A further benefit of the robot is that it collects farming data, which could enable farmers eventually to make more accurate harvest predictions and raise productivity while also facilitating the transfer of know-how to the next generation.

The development consortium finished its work at the end of March 2018. Field-testing started in Motegi in April 2018 and DONKEY has been further improved, reflecting feedback from farmers.

In view of its potential, DONKEY is an opportunity for JRI to address various social issues and be involved in the revitalization of Japan.

The base module has a footprint about 60cm x 40cm. Ideal for working in small fields, DONKEY comes with various attachments for tasks such as weeding, transporting or harvesting.
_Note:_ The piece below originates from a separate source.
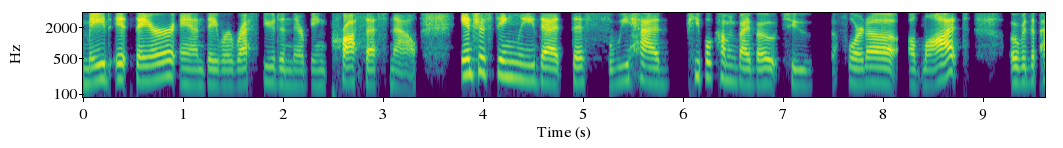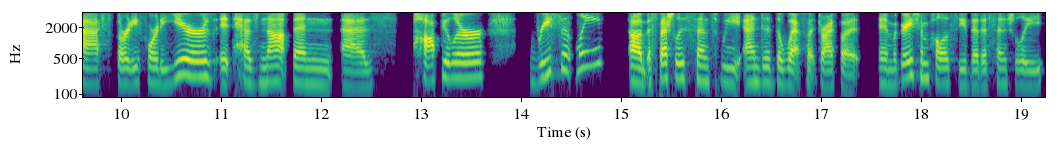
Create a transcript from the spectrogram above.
made it there and they were rescued and they're being processed now. Interestingly, that this we had people coming by boat to Florida a lot over the past 30, 40 years. It has not been as popular recently um, especially since we ended the wet foot, dry foot immigration policy that essentially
Its multifunctionality is a big advantage for farmers producing a variety of crops in small quantities.

SCSK Corporation
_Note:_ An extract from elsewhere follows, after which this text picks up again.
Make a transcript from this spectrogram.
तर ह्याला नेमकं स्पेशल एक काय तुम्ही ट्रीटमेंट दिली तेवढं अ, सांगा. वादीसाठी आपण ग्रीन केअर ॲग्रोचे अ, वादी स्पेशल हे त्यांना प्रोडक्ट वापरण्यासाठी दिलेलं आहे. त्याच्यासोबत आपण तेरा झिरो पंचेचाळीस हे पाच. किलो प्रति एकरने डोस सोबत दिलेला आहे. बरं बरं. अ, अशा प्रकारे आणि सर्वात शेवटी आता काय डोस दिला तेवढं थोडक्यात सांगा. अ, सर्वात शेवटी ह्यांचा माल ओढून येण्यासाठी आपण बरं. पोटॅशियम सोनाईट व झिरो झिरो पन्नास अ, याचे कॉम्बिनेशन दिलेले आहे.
AI automatically responds to customers’ questions

SCSK’s AI-based conversational agent Desse is attracting attention for use in help desk and other customer support operations.

Help desk operations and other customer support services to respond to questions from customers are essential for companies, but human resources for these activities are limited. In many cases, customers do not consult the online FAQs and related answers.
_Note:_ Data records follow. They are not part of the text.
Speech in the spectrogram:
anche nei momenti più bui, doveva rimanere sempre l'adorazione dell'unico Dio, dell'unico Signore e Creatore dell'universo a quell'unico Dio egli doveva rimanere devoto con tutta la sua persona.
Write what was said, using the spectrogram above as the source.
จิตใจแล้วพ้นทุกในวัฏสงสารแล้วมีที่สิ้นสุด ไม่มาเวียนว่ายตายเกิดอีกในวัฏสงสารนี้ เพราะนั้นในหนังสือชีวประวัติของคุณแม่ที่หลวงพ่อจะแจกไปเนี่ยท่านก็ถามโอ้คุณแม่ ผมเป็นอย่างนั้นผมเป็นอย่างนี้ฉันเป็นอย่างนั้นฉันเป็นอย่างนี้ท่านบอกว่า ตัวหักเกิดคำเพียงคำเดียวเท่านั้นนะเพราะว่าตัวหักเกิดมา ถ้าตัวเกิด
SCSK has developed an AI-based conversational agent called Desse to help address this issue. The system places a character on the company’s website to give automatic answers to questions from customers. Through real-time text-based conversation, Desse can interact with customers to solve issues by engaging in online chat.

A defining characteristic of Desse is that it comprehends natural conversational language, and is equipped with a knowledge database to generate highly relevant answers automatically depending on question content. The technology is an extension of machine translation for automatic translation of text, a field in which SCSK has been conducting research for many years, and is highly reliable.

Numerous companies are already using Desse. It is proving its utility in terms of reducing the need for call center operations, which require deployment of human resources. Introducing Desse allows companies to give customers a greater opportunity to solve the issue without having to phone the call center, which in turn helps reduce the volume of calls. Some clients have reported reductions of almost 50% in customer support call volumes.

Ease of use is another advantage of Desse. For instance, adding assumed Q&A patterns to increase the accuracy of responses would require programming knowledge with conventional approaches. With Desse, all you need to do is enter Q&A text on a spreadsheet software worksheet and upload the relevant file to the server.

A further benefit of Desse is the ability of its Q&A engine to support multiple languages, reflecting its roots in machine translation technology. Desse currently supports seven languages: Japanese, English, Chinese (three languages), Korean, and Thai. Marketing and promotional applications are another possibility via efficient collection of Q&A-generated customer data.

Entrusting some operations to a machine enables the redeployment of freed up human resources to other areas. With its ease of system installation, Desse shows companies one way in which AI could be used in the future.

Equipped with SCSK’s proprietary Q&A engine*, Desse comprehends natural conversational language in text queries from customers. It can cope with synonyms or idioms and can tell the difference between expressions. It automatically selects the most relevant answer from its knowledge database.
*Proprietary semantic similarity computation (Japanese Patent No. 6789426)